Orchid64 said...

I've considered getting one of those small hand vacuums for the sofa and some of the small spaces, but then I consider storing one and think it's not worth bothering.

I would find it impossible to vacuum the floor with one of those and would have bought a new vacuum cleaner by now if I were in your shoes, CMUwriter!

Thanks for commenting.

CMUwriter said...

Perhaps I should have described it better, it is not a hand vac, although I could use one of those, but a very small upright, that doesn't have a circulating brush. The vac is shaped like a "V" so it can get into corners and edges of walls, and stairs. It works magic on stairs, and edges, but sucks (no pun intended) for large floor areas.

badmoodmike said...

I wouldn't be too envious. :)

Dysons are great, but I would never have bought one for myself. They are ridiculously expensive. Mother and father bought one for themselves because they decided to go expensive on a new "hoover" to see if they hold up better. So far, theirs is holding up great after two years. Traditionally they would have bought three new cheapie vacs in that amount of time. They liked it so much that they decided to get me one.

Mother vacuums daily because of all the dog hair generated by the two goldens. They, quite literally, have a whole additional dog volume-wise by the end of the week.

I have the Dyson Slim, which is quite small by US vacuum standards and is nice and maneuverable. It is considerably quieter than my old beat-up vacuum I had before.

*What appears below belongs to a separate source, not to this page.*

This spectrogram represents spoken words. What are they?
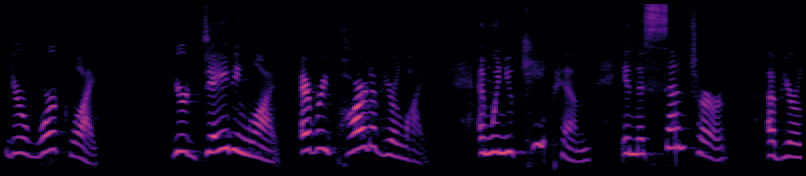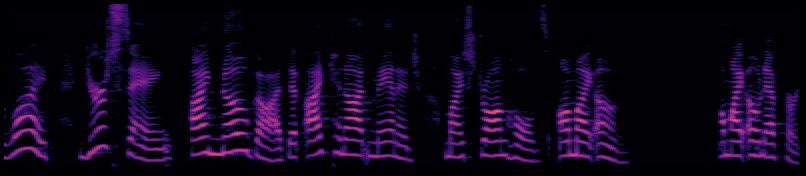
your work life, your dating life, every part of your life. And when you keep Him in the center of your life, you're saying, I know, God, that I cannot manage my strongholds on my own, on my own effort,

At least you have a closet to put yours in! :) I have to put mine in the corner by the attic stairs in the "kitchendiningatorium". I have very little in the way of closet space in my house...things either get set out for everyone to see in the living areas, or gets stored in the Great Basement Sea or the Attic Broiler.